To Hire Or Not To Hire: Bringing Children Into the Family Business

The Dunbars are an extremely close-knit Canadian family that runs a successful business in plastics. The family patriarch/CEO recently hired two siblings with the firm understanding that they would be treated as non-family employees. When the son made a minor customer service mistake one day, the father snapped at him.  As the son described the incident: “My name seems to be a liability here in the company. My dad and I are extremely close, but now that I work in the family business, he’s so afraid of showing favoritism that he has less patience for me than for other employees.” What’s more, the son noted that entering the family business had put pressure on his relationship with his older sister – to whom he now reports.

One of the more critical and challenging decisions you are called upon to make in a family business is whether or not to hire your children or nephews/nieces – a decision that requires you to wear three hats simultaneously: one as business owner, one as executive, another as parent.

That’s no easy trick. Clearly, the roles bleed into each other, and the situation is rife with opportunity for bitter feelings and damaged relations.
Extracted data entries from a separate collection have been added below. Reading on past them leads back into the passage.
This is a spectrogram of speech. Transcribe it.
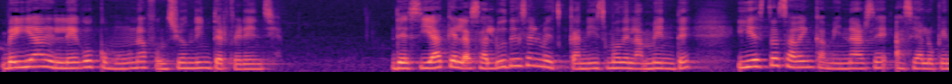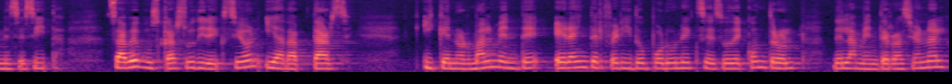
veía el ego como una función de interferencia. Decía que la salud es el mecanismo de la mente y ésta sabe encaminarse hacia lo que necesita, sabe buscar su dirección y adaptarse, y que normalmente era interferido por un exceso de control de la mente racional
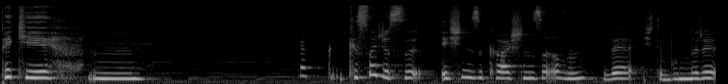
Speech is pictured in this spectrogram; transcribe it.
Peki hmm, ya kısacası eşinizi karşınıza alın ve işte bunları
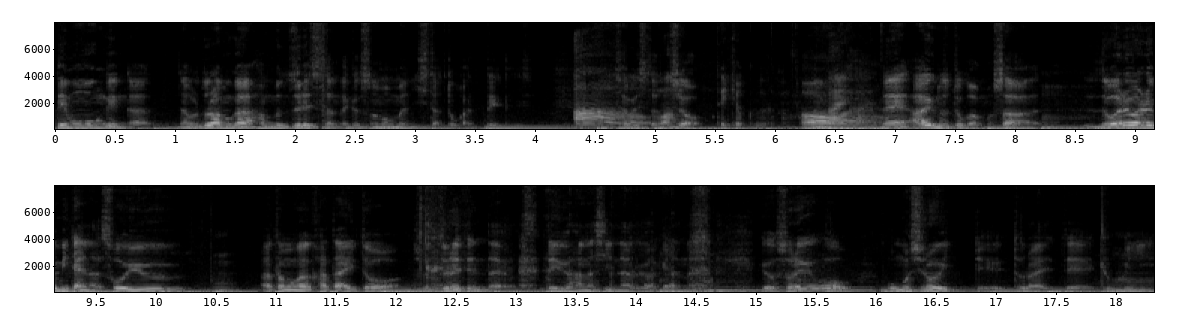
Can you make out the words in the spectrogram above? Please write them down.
デモ音源がドラムが半分ずれてたんだけどそのままにしたとかって喋ってたでしょ？あーはいはいねああいうのとかもさ、我々みたいなそういう頭が硬いとずれてんだよっていう話になるわけじゃない。けどそれを面白いって捉えて曲に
Essentially, family business owners must be able to keep business matters in the business and family issues in the family. And this requires both a mastery of emotions and a situation that is well-structured.

And that’s really the difficult part. As an owner/boss, a parent must be in control of his or her own feelings and able to hold the family employee up to high standards. But as a parent, an owner must give the next generation family employee the love and nurturing he or she needs to succeed – even if this means firing the family member, should that become necessary. This clear-headed thinking and feeling means adhering to a robust process for the hiring decision, one that continues through career development and into retirement.

If done well, hiring your children can be the best decision you ever make for your business and your family. We generally recommend that young family members first get some experience outside the family business. That said, by being fully developed in the business, the next generation can continue the family legacy and provide stability for non-family employees. However, bad hiring decisions can negatively affect the company – and can also destroy family and business relationships.  So before hiring your children, you should consider a number of factors both as business owners and as parents:

A final recommendation: Try practicing these principles in live situations. Engage your child in a non-work related project to see how you partner with them. Try making decisions together in low-risk situations. Examples of such projects include organizing a local charity event, remodeling a summer home (deciding on the budget, selecting vendors, and so on), or doing odd jobs around the company. This may feel a little awkward or forced at first, but it is helpful to see how you and your family member will partner together short-term before committing to a lifetime of employment in the family business.

First Published: 30 Aug, 2013. NY Report.